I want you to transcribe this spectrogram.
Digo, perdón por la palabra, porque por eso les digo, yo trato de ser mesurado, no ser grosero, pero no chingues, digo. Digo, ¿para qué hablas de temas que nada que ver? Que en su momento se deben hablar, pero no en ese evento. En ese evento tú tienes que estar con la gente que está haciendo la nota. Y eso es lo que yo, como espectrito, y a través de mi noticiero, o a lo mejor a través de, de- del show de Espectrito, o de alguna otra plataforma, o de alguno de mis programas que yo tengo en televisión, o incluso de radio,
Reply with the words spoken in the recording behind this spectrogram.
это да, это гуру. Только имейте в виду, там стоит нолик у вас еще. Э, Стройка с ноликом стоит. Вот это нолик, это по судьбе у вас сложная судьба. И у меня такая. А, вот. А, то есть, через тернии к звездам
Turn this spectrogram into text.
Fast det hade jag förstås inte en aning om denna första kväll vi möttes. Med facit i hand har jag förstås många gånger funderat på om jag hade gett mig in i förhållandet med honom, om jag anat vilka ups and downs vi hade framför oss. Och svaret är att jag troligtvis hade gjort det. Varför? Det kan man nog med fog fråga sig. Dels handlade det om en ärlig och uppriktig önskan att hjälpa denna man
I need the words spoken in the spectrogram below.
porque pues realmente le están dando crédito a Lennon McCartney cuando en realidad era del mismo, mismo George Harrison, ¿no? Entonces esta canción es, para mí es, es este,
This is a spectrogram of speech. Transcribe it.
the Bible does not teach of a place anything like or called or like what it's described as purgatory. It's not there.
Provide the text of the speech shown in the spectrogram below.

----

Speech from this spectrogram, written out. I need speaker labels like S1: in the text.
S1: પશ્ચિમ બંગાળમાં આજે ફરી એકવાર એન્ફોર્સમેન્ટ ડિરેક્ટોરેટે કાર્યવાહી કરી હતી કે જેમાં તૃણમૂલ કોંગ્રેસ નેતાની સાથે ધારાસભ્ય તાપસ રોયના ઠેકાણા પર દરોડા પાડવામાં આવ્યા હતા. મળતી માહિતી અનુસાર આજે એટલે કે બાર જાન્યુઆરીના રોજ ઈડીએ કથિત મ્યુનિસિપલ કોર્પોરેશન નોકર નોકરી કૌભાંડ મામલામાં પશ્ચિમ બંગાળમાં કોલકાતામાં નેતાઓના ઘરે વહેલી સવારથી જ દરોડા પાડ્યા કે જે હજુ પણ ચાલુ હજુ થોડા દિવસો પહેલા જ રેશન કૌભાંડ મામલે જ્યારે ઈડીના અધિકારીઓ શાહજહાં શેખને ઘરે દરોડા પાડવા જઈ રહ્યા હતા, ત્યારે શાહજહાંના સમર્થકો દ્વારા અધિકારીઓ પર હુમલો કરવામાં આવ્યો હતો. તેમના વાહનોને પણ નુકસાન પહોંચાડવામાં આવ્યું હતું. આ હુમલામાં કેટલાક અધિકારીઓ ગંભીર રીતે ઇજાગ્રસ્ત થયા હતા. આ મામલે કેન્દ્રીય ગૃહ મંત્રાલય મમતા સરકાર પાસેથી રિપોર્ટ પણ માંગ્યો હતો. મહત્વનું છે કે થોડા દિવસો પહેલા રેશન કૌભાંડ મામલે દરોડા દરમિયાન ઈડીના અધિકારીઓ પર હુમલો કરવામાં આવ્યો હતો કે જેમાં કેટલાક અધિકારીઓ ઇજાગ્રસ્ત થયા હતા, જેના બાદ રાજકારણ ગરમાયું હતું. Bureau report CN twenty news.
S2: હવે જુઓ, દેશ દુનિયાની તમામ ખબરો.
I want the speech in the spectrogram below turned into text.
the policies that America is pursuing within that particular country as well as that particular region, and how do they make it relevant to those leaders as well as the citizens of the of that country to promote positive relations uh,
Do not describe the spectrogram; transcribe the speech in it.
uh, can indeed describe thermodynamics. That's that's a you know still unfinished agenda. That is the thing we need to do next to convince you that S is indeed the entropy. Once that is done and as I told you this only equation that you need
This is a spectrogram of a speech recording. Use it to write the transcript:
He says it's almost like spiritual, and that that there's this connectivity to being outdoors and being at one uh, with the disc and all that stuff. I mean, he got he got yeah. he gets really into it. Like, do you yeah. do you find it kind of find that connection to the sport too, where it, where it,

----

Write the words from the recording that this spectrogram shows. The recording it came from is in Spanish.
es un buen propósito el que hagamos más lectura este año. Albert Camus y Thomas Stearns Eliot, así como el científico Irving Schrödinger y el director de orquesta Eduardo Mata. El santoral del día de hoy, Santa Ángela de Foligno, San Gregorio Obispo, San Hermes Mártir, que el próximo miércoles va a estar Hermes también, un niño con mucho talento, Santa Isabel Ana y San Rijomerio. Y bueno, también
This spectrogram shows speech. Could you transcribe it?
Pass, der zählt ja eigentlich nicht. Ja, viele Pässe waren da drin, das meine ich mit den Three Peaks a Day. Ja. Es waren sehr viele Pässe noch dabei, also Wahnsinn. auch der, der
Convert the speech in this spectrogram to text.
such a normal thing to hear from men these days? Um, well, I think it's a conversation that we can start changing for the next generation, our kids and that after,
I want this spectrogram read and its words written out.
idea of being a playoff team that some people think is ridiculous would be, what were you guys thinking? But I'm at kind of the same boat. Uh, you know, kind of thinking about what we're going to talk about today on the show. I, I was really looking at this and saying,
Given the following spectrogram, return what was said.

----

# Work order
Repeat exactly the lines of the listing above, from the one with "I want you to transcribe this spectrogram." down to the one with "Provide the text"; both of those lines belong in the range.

# Solution
I want you to transcribe this spectrogram.
Digo, perdón por la palabra, porque por eso les digo, yo trato de ser mesurado, no ser grosero, pero no chingues, digo. Digo, ¿para qué hablas de temas que nada que ver? Que en su momento se deben hablar, pero no en ese evento. En ese evento tú tienes que estar con la gente que está haciendo la nota. Y eso es lo que yo, como espectrito, y a través de mi noticiero, o a lo mejor a través de, de- del show de Espectrito, o de alguna otra plataforma, o de alguno de mis programas que yo tengo en televisión, o incluso de radio,
Reply with the words spoken in the recording behind this spectrogram.
это да, это гуру. Только имейте в виду, там стоит нолик у вас еще. Э, Стройка с ноликом стоит. Вот это нолик, это по судьбе у вас сложная судьба. И у меня такая. А, вот. А, то есть, через тернии к звездам
Turn this spectrogram into text.
Fast det hade jag förstås inte en aning om denna första kväll vi möttes. Med facit i hand har jag förstås många gånger funderat på om jag hade gett mig in i förhållandet med honom, om jag anat vilka ups and downs vi hade framför oss. Och svaret är att jag troligtvis hade gjort det. Varför? Det kan man nog med fog fråga sig. Dels handlade det om en ärlig och uppriktig önskan att hjälpa denna man
I need the words spoken in the spectrogram below.
porque pues realmente le están dando crédito a Lennon McCartney cuando en realidad era del mismo, mismo George Harrison, ¿no? Entonces esta canción es, para mí es, es este,
This is a spectrogram of speech. Transcribe it.
the Bible does not teach of a place anything like or called or like what it's described as purgatory. It's not there.
Provide the text of the speech shown in the spectrogram below.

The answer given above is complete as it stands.